NORTH TEXAS (CBSDFW.COM) – The cold temperatures are already impacting COVID-19 vaccination clinics in North Texas.
Denton County canceled its second-dose clinic scheduled for Thursday, Feb. 11 at Texas Motor Speedway.READ MORE: Russ Martin, Longtime North Texas Radio Personality, Found Dead At Frisco Home
“We do not want to bring our residents out on icy roads or have our crews and volunteers working in below-freezing weather,” Denton County Judge Andy Eads said in a news release.
Those originally expecting to be vaccinated on Thursday, will be scheduled for the afternoon of Friday, Feb. 12.
On Friday, Denton County Public Health plans to administer approximately 3,000 second doses of Moderna’s COVID-19 vaccine to those due the previous day, as well as 4,500 first doses of Pfizer’s COVID-19 vaccine.

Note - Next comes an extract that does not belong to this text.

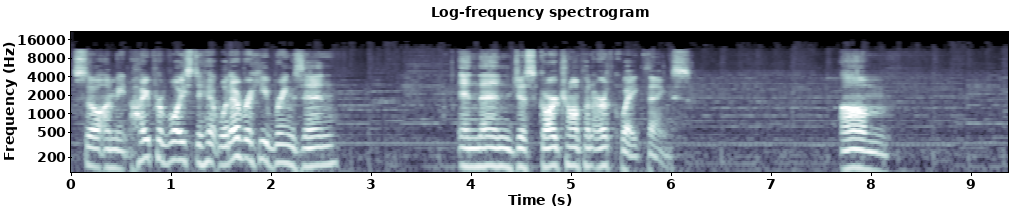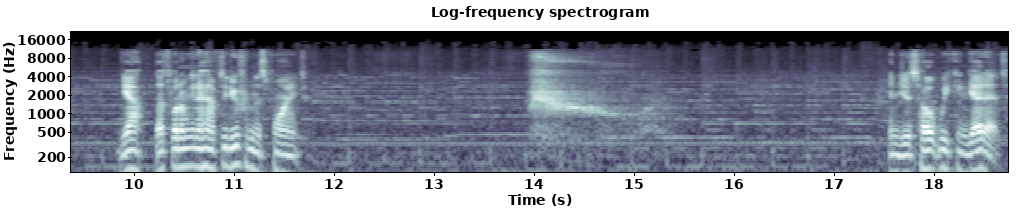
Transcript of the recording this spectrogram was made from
So, I mean, Hyper Voice to hit whatever he brings in, and then just Garchomp and Earthquake things. Um, yeah, that's what I'm going to have to do from this point. And just hope we can get it.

Dallas County had to delay its transition to a full drive-thru operation at Fair Park because of the weather, causing long lines Tuesday, Feb. 9.
“Today is another very frustrating day for everyone involved,” said Dallas County Judge Clay Jenkins.
Since the drive-thru vaccine hub failed to open any lanes, hundreds of senior citizens were forced to wait in car lines for hours to get inside.
Judge Jenkins said it’s difficult to keep the vaccine at the right temperature when it’s sitting outside in the cold weather.
“The vaccine lays on tables between where the cars are,” he said. “If it’s 45 degrees, you don’t have to worry, but if it’s under 40 degrees then that is a problem for the vaccine.”READ MORE: Dallas County Reports 570 New COVID-19 Cases, 10 Deaths Saturday
The county needed generators to run heaters inside the tents, but there was a delay in getting them.
The new plan is to open up the drive-thru vaccinations Wednesday, Feb. 10 at noon.
Vaccination efforts continued Tuesday at six hubs in Collin County.
Collin County Judge Chris Hill says they’re monitoring the forecast closely right now.
“We’ll be working with our Collin County officials to make a decision if we need to go ahead and postpone any of our appointments later in the week,” said Judge Hill.
Sites in Tarrant County will stay open, even if some people have to wait in line in the cold.
“The reason we’re keeping them open is there is a high interest and there’s a lot of people coming due for their second doses,” said Tarrant County Public Health Director Vinny Taneja. “So if we close the sites, they kind of get backed up and then other people are due for multiple doses and it just becomes too hard to get out of it.”
The county has put up some tents over spots where people line up outside and purchased outdoor heaters.
At some sites, only second-dose people will receive appointments the rest of the week. The county may also limit some of the hours during this cold snap as well – fewer early mornings and later evenings.MORE NEWS: Parker County Sheriff Larry Fowler Dies At 82
Tarrant County Public Health understands some people might not come out if the weather is bad, but they’re asking them to keep their appointments if they can.